The rationale behind issue-based elections has proved a myth because Indira Gandhi, Rajiv Gandhi, Atal Bihari Vajpayee, Sonia Gandhi or Narendra Modi have campaigned actively in every assembly election by giving it a national significance. Narendra Modi was chief election campaigner of the BJP for the Lok Sabha and the assembly elections whenever they were held in 2014 and in all his election rallies he talked on the same issues.

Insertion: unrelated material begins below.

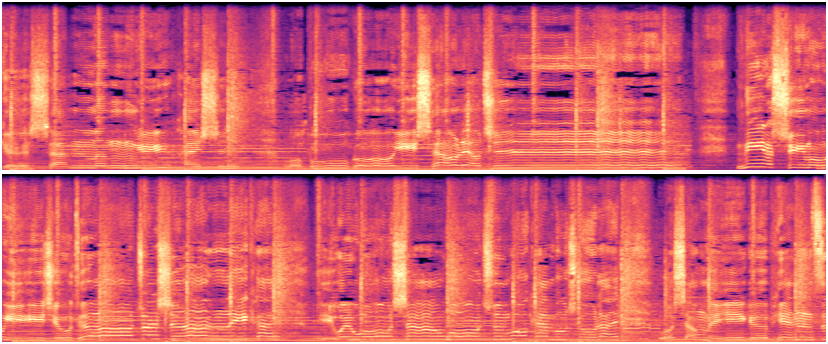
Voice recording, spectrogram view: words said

Second, in the post-delinking phase, the role of money power has increased. Huge amounts are required for each and every assembly election. It has been estimated that the BJP spent `1,500 crore only on the Lok Sabha elections of 2014 and almost the same amount was spent by all other parties during the Maharashtra, Haryana, Telangana and Andhra Pradesh elections for the same year. Modi himself observed on October 4: “How can a government in New Delhi work with someone who shuts the doors on us ...” and “someone who doesn’t have the courage to share a platform with me”. He went on in the same vein in Haryana: “If you want me to serve you and bring in change, I do not want any railway crossings (fatak) or speed breakers on the road from Delhi to Haryana.”

Third, the Election Commission, the state administrative machinery, and the central and state armed and paramilitary forces remain engaged throughout the year.
It has often been observed that governments in states change when there is the same government at the Centre, and vice versa. This causes renegotiations in funds transfer, thus upsetting the structure of financial federalism. The model code of conduct paralyses governments during elections as it happened in the case of Jammu & Kashmir. The state government there is unable to take care of the families displaced by the recent floods. Hence there is a need for restoring the pre-1971 electoral system, which allowed for simultaneous polls.

CP Bhambhri taught politics at JNU
The views expressed by the author are personal